Julia 2022 Movie Review
Julia was more than a cook. She was a cultural force. That summation of cooking and TV phenomenon Julia Child begins an exploration into how one of America’s most unique television-era and literary figures jump-started a food revolution. “Julia” brings to life the legendary cookbook author and television superstar who changed the way Americans think about food, television, and even about women. Using never-before-seen archival footage, personal photos, first-person narratives, and cutting-edge, mouth-watering food cinematography, the film traces Julia Child from her well-to-do childhood in Pasadena, California, to the ‘Far East’ during ‘World War II’, where as an OSS worker she met her future husband Paul Child. One of the few women to attend Paris ‘Le Cordon Bleu’ school, Julia Child became a bestselling author in her 50s thanks to the seminal cookbook ‘Mastering The Art Of French Cooking’.
An appearance on Boston public television led to her mega-successful public TV show ‘The French Chef’, decades of celebrity, and a dedication to teaching Americans the joys of cooking. “Julia” is the story of a woman conquering the male-dominated food world, but it’s also a feminist love story; Paul Child served as his wife’s fiercest advocate and loudest cheerleader. “Julia” unwraps how one of the modern era’s most entertaining and vibrant personalities sparked a re-evaluation of the culinary arts and a love of food in the United States as she seasoned her days with romance, curiosity, and a recipe for living life to the fullest. It’s the empowering story of a woman who found her purpose, and her fame, at 50, and took America along on the whole delicious journey.

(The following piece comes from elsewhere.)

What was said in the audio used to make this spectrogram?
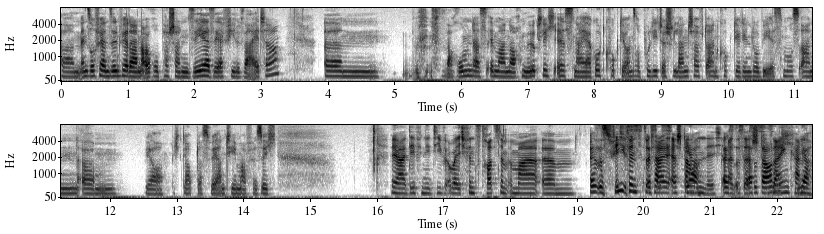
Ähm, insofern sind wir da in Europa schon sehr, sehr viel weiter. Ähm, warum das immer noch möglich ist, naja gut, guck dir unsere politische Landschaft an, guck dir den Lobbyismus an. Ähm, ja, ich glaube, das wäre ein Thema für sich. Ja, definitiv. Aber ich finde es trotzdem immer. Ähm, es ist fies. Ich finde es total erstaunlich, ja, also dass es so sein kann. Ja.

The love of cooking is now central to American culture, with an appreciation for the artistry of preparing delicious cuisine filling ‘Instagram’ accounts, ‘Twitter’ feeds, airwaves, blogs, and bookshelves. It’s a complete generational shift from the way Americans used to see food, which in the ‘Mad Men’ era of 60-plus years ago ran the gamut from blood-red meat and potatoes to unimaginative processed food. That’s, until one woman changed American palettes; Julia Child brought continental recipes and an excitement about the experience of cooking to kitchens across the United States with her bestselling 1961 book ‘Mastering The Art Of French Cooking’, and then brought her playful and unique personality and her love of food into homes with her groundbreaking syndicated program ‘The French Chef’, which ran from 1963 to 1973. “Julia” shows how the standard at the time for local television programs was low-budget academic shows, with stiff and academic hosts seemingly. We’re going to be comprehensive here and do a magnum opus of French cooking as it had never been done before. It was a big, serious book by a woman, an encyclopedia of food from another culture.
The book meant a lot to people and symbolized something in the culture and especially to American women. And when she bursts onto the airwaves in the 1960s, it was a time people thought there was a certain way a woman on TV was supposed to be, they should have a quiet voice, be demure and petite, preferably blonde, certainly young, and either a sex bomb or a quote-unquote housewife type with every hair in place. Julia was the opposite of all of that, and it was because she became a television star by happenstance. She was a real human being with a great wacky personality, and it turns out, people really liked that. She brought a very French philosophy that food is sensual, and eating meals isn’t a boring thing you have to do; it’s one of the great pleasures of the world. That’s a fairly new idea for a lot of Americans. We take it for granted now that we’ve all of these cooking shows, but before Julia, there wasn’t much. She was unique as a personality in the ’70s, and then in the ’80s, as cable television took off and the ‘Food Network’ and other channels began to see people responding to cooking, the genre grew. It cut across generations to people who aspired to cook and who enjoyed watching other people cook. In 2004, Julia Child succumbed to kidney failure, passing away at the age of 91.
When you think about the great food personalities on TV now, Julia’s idea about cooking is very much a part of it. Food is not just a series of steps to prepare a meal. It’s about making a festive, pleasurable experience for us all to share. The emotional impact of food is huge. When you’re looking at food, it’s as a combination of all the senses: The visual, how you’re smelling different ingredients, the way they dissolve on your taste buds, the texture of it. When you’re cooking, it’s about anticipation and understanding how you’re building the meal. Through the macro food photography, the film brings the audience up close and personal in order for them to see the steam, see the bubbles bursting in gravy, see mmmmmmmm slowed down, gives us inspiration. It’s amazing how alive those food sections feel, partly because of the sound design. Something about seeing those dishes being made just bring to mind a delightful, rolling river.